Friday, November 24, 2006

Vote Counting

Florida still has a problem counting votes, and provides the best argument for requiring a paper trail to electronic voting machines.

SARASOTA, Fla. -- Touch-screen voting machines were supposed to be the answer, a response to the chaos of the 2000 presidential election.

Instead, the discovery of about 18,000 electronic votes recorded as blank in this month's tight race for Congress has created a new black eye for Florida elections.

A paper trail might have provided clues to what happened Nov. 7, but Florida officials have balked at requiring such backup. The state Legislature repeatedly has killed measures to require a verifiable paper trail, and neither Governor Jeb Bush nor the secretary of state's office has pushed the idea.

So six years after late-night comedians joked about "bringing democracy to Florida," the state still has not found a way to hold elections without controversy.

Earlier this week, state officials certified Republican Vern Buchanan the winner over Democrat Christine Jennings by 369 votes, or less than 0.02 percent, in the 13th congressional district.

Jennings has contested the election, arguing that touch-screen voting machines had malfunctioned and asking a judge to order a new election. State officials said Wednesday they would test voting machines, including five used in Sarasota County on Election Day, for accuracy.

The high number of blanks, or "undervotes," cast in the race has been questioned.

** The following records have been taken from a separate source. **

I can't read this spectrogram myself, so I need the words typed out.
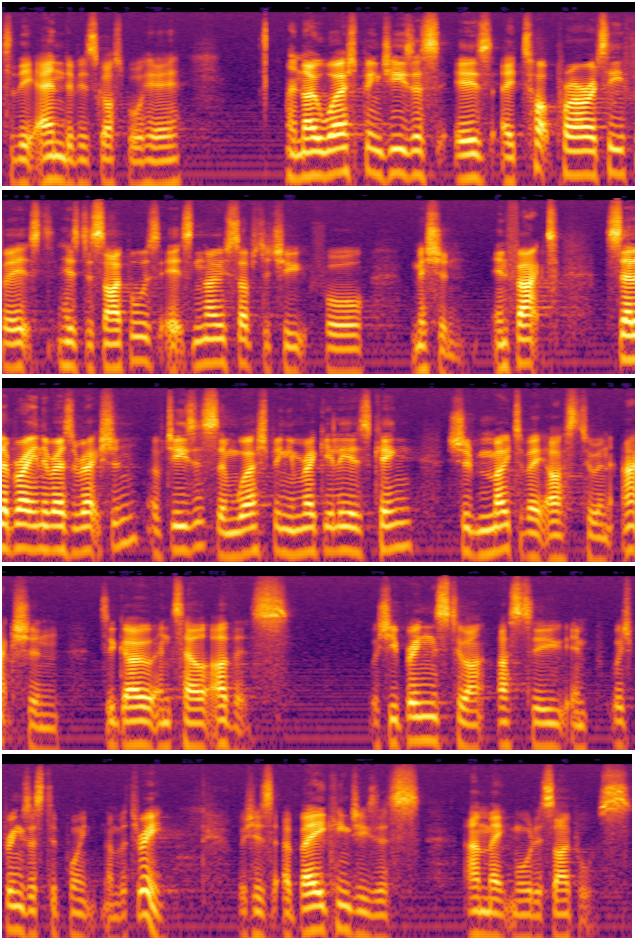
to the end of his gospel here. And though worshipping Jesus is a top priority for his, his disciples, it's no substitute for mission. In fact, celebrating the resurrection of Jesus and worshipping him regularly as king should motivate us to an action to go and tell others, which he brings to us to, which brings us to point number three which is obey King Jesus and make more disciples.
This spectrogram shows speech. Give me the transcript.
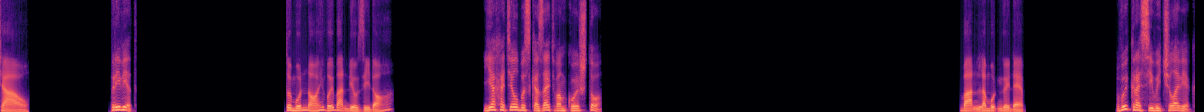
Chào, Привет. tôi muốn nói với bạn điều gì đó. Я хотел бы сказать вам кое-что. Bạn là một người đẹp. Вы красивый человек.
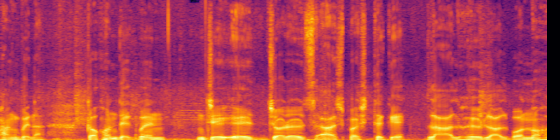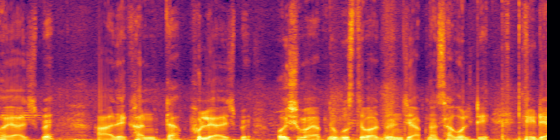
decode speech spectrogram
ভাঙবে না। তখন দেখবেন যে এর জরায়ুর আশপাশ থেকে লাল হয়ে, লাল বর্ণ হয়ে আসবে আর এখানটা ফুলে আসবে। ওই সময় আপনি বুঝতে পারবেন যে আপনার ছাগলটি হেডে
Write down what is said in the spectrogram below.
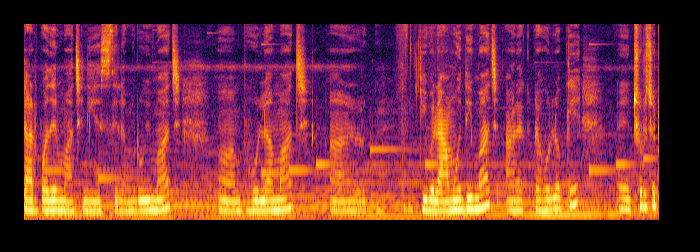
চার পদের মাছ নিয়ে এসেছিলাম, রুই মাছ ভোলা মাছ আর কি বলে, আমদি মাছ আর একটা হলো কি ছোট ছোট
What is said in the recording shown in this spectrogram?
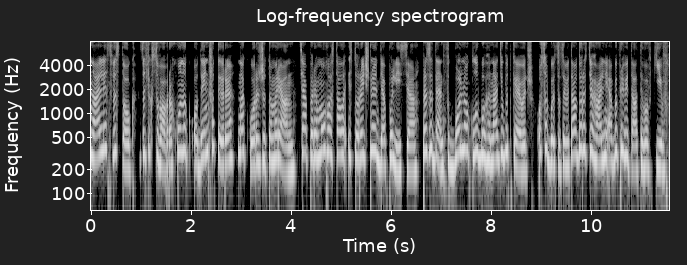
Фінальний свисток зафіксував рахунок 1-4 на користь Житомирян. Ця перемога стала історичною для Полісся. Президент футбольного клубу Геннадій Буткевич особисто завітав до роздягальні, аби привітати вовків.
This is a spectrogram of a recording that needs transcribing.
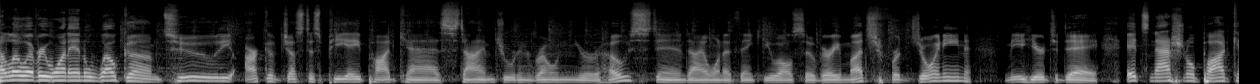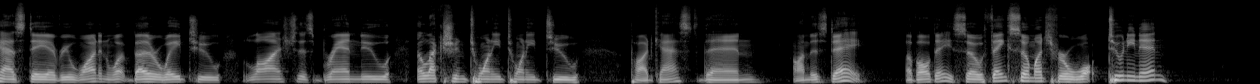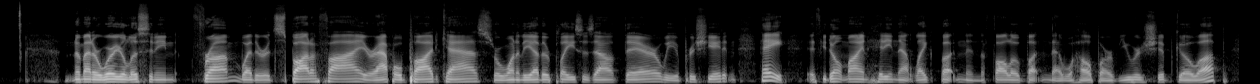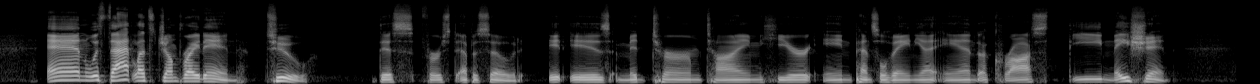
Hello, everyone, and welcome to the Arc of Justice PA podcast. I'm Jordan Roan, your host, and I want to thank you all so very much for joining me here today. It's National Podcast Day, everyone, and what better way to launch this brand new Election 2022 podcast than on this day of all days? So, thanks so much for wa- tuning in no matter where you're listening from, whether it's Spotify or Apple Podcasts or one of the other places out there. We appreciate it. And hey, if you don't mind hitting that like button and the follow button, that will help our viewership go up. And with that, let's jump right in to this first episode. It is midterm time here in Pennsylvania and across the nation.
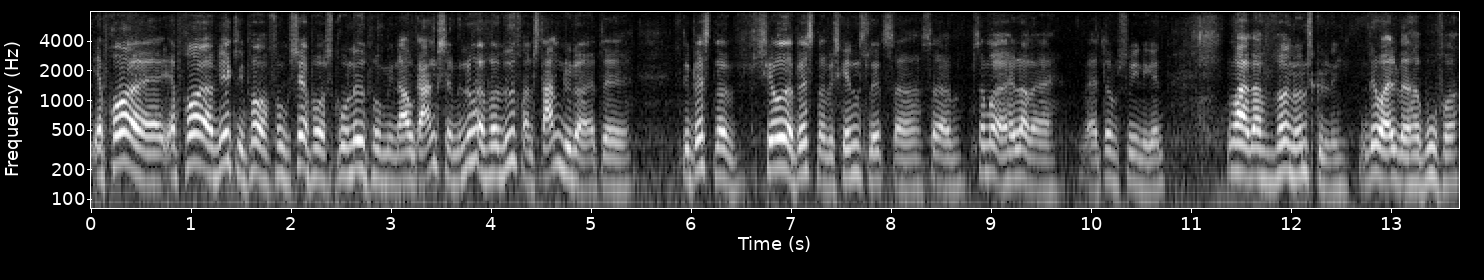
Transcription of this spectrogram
jeg, prøver, jeg prøver virkelig på at fokusere på at skrue ned på min arrogance, men nu har jeg fået at vide fra en stamlytter, at øh, det er bedst, når, showet er bedst, når vi skændes lidt, så, så, så må jeg hellere være, være dum svin igen. Nu har jeg i hvert fald fået en undskyldning. Det var alt, hvad jeg havde brug for.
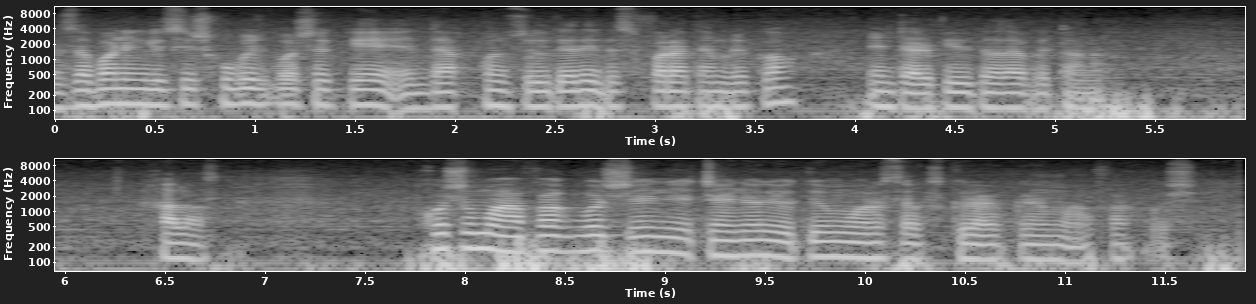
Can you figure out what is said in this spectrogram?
زبان انگلیسیش خوبش باشه که در کنسولگری در سفارت امریکا interview داده بتانم خلاص. خوش موفق باشین. یه channel یوتیوب ما رو subscribe کنین موفق باشین.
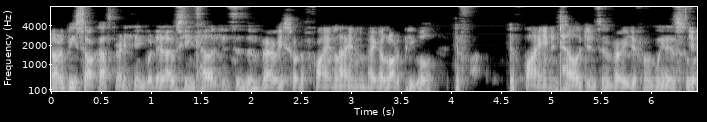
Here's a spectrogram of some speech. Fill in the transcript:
not to be sarcastic or anything, but obviously intelligence is a very sort of fine line. Like a lot of people def- define intelligence in very different ways. So Yeah.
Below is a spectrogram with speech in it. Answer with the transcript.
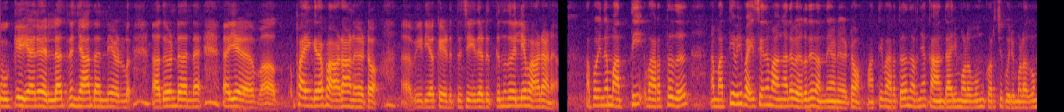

Computer problems are suspected, but finding an answer has been difficult.

Comparatively, only about 1 percent of Sarasota County voters did not make a selection in the senator and governor's race.

Once again, suspicious vote counts favor a Republican. And Republicans don't want paper trails. Why do Republicans hate America?